With Todd leading, Suzanne in the middle and a couple of the EMT guys bringing up the rear, our group was funneled onto the Limekiln Trail, which is tagged as a Beginner Level.  The trail is pretty narrow and plunges you immediately into the woods. My definition of a beginner mtb trail does not include steep ravines at the trail’s edge but I guess they do things differently in Indiana. Here is a video of the trail that someone else made in 2009.

The actual trail riding was interesting. When we were just riding circles out in the grass and doing drills, everyone was pretty much all on the same level.  Now our group would split and reform periodically, with some riders falling back and others moving forward. On the 2.5 mile trail, we stopped four times to let everyone catch up and to listen to the coaches impart wisdom on various aspects of navigating singletrack.  Forward progress was quite slow.

Close to the tail end of the LimeKiln Trail, we came around a little bend  and were confronted with a log pile. It wasn’t a particularly difficult obstacle but everyone was tired and hot and dammit, we hadn’t covered log piles. One by one we bumped over the logs and then waited in a grassy field near a log cabin for the rest of the group.

It was a very long time before everyone was safely over the logs. I think a couple just threw in the towel and walked their bike over, rather than try to ride it out.

More drills.  We practiced riding in and out bright orange cones. Next was “ratcheting” where you work the pedals like a ratchet wrench rather than make complete circles. This was tough but fun. I’m still trying to figure out exactly where I would use this skill, as it seemed to be something that an advanced rider might need.

The last drill  was designed to teach very tight turns. The coaches used four cones to create a square shape that was maybe 8’ x 8’ and we had to kind of coast around this box, ratcheting the pedals when we needed more forward movement. I was absolutely horrific at this exercise, nearly toppling over at the slow speed. My bike is a 29er and this probably didn’t help.  Another gal on a Marlin had similar problems. It was like trying to maneuver an aircraft carrier down a creek.

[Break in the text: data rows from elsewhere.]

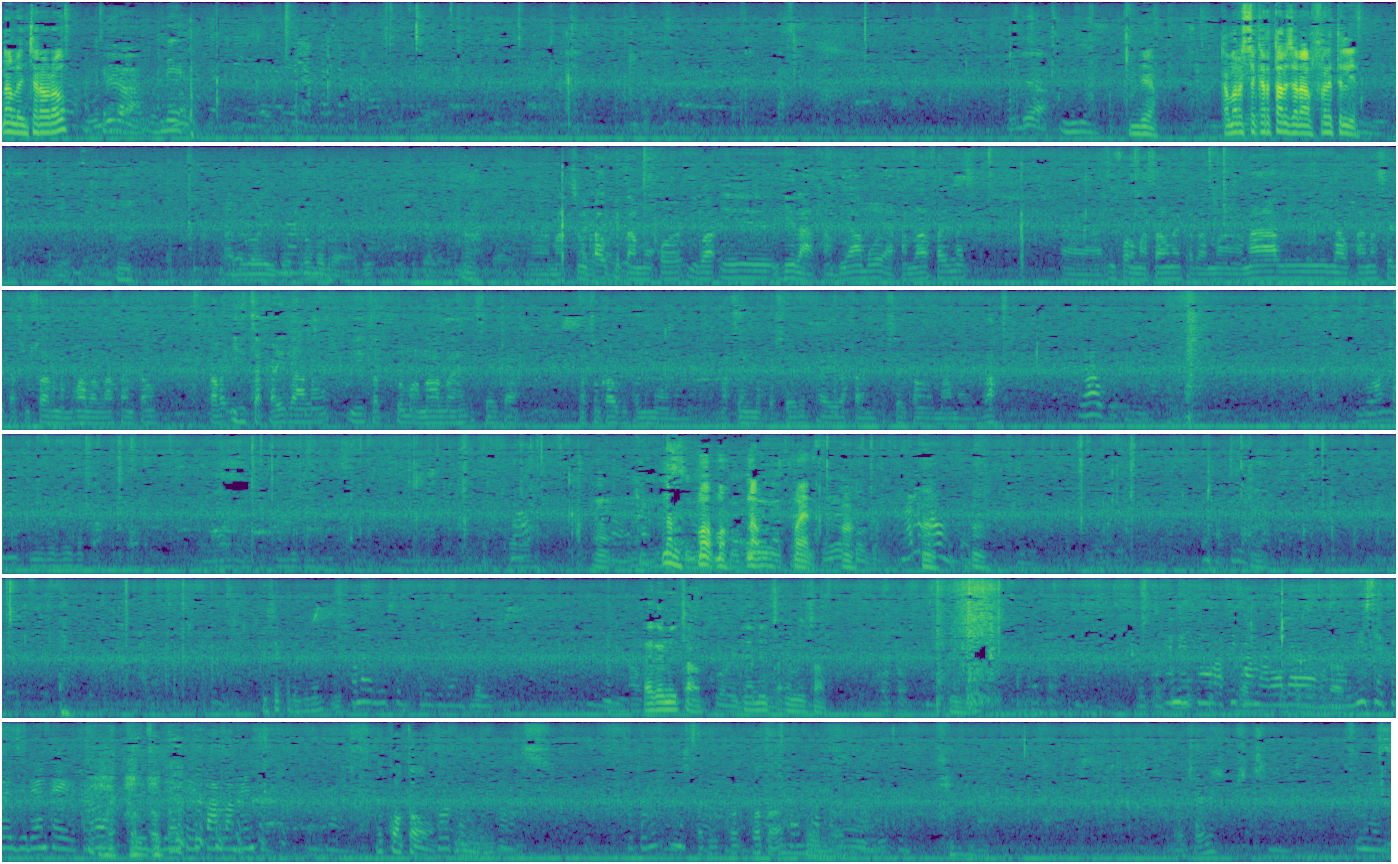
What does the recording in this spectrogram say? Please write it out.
Nah, lên chào đâu India. Kamar sekretaris General Alfred Lee. Hmm. Nah, Kalau kita mau ke iba hira, tapi amu ya kam lafai mas ah, informasi mereka sama nali lakukan seri kasusar namuhala lafai tahu. त्याला हीचा काही जाणं हीचा तो म्हणाला आहे सरका नाचून काव कुठं म्हणा नाचून मग कसं काही राखा मग कसं का मामा वा Nam, mau, mau, nam, main. Hmm. Hmm. Hmm. Remi chao, Remi chao, Remi chao. Ini tuh aku camarada vice-presidente, presidente del parlamento. Koto. Foto. Koto.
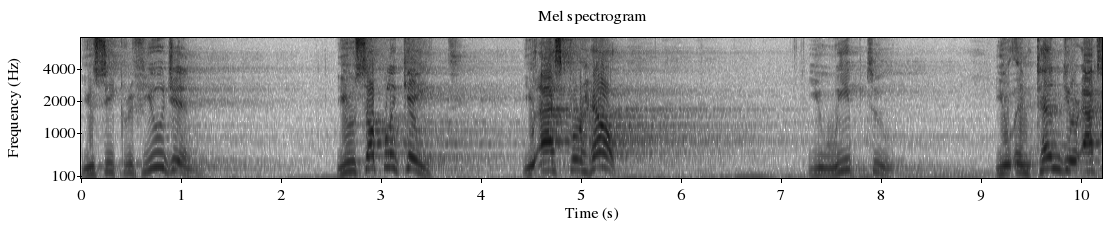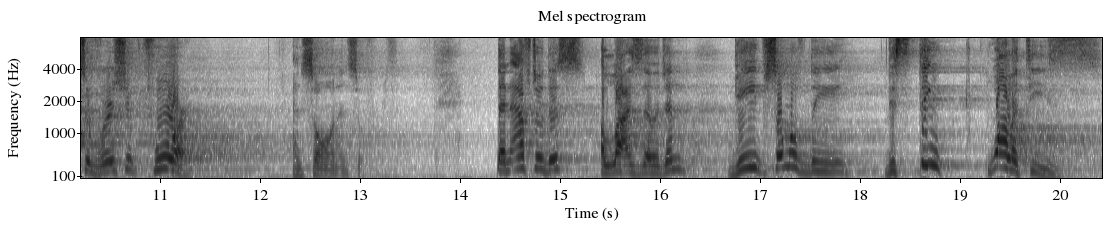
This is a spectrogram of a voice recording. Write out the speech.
you seek refuge in, you supplicate, you ask for help. You weep too. You intend your acts of worship for. And so on and so forth. Then after this, Allah Azza wa Jal gave some of the distinct qualities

The afternoon was done.  We were asked if we wanted to ride the trail back or take the paved road. A handful of riders were so wiped out that they opted for the road, the rest of us wanted to ride the trails.  This time Coach Suzanne led the charge, followed by Brenda, myself and the Marlin girl. I don’t know if she held back at all but we were flying on that trail and there was no stopping to wait for people.  You could get up enough speed that you didn’t have to pedal much. The inertia would carry you.

Our group at the end of the day. hot, tired but loving mountain biking.
Thanks to Kristen for snapping this pic!
This last little shot down the trail was definitely the highlight of the day.We reconvened at the parking lot, drove back to the cabin, taking another wrong turn in the process, got showered and went back for a cookout.

4 comments:

Mike said...

Sounds like a useful clinic and an absolute blast!

Anne B said...

It was a good time, Mike. I do feel that I learned "the basics" that will translate to some better riding experiences, i.e. less crashing, in the future.

Kate said...

I read this ages ago and thought I'd commented. It looks so fun. I wish I'd been able to go! Maybe next year...

Yes, I plan to do TDD. I haven't registered yet, of course. I did hear the route changed and had more hills. Yippee..

Anne B said...

Kate, I'm definitely going back. I signed up for the beginner level, but it appeared that all levels worked on the same skills. The Intermediate and Advanced did some work on jumps and bunny hops as well.

Yeah for the Tour! I heard that about the route as well. I guess they are trying to weed out the weaklings. :O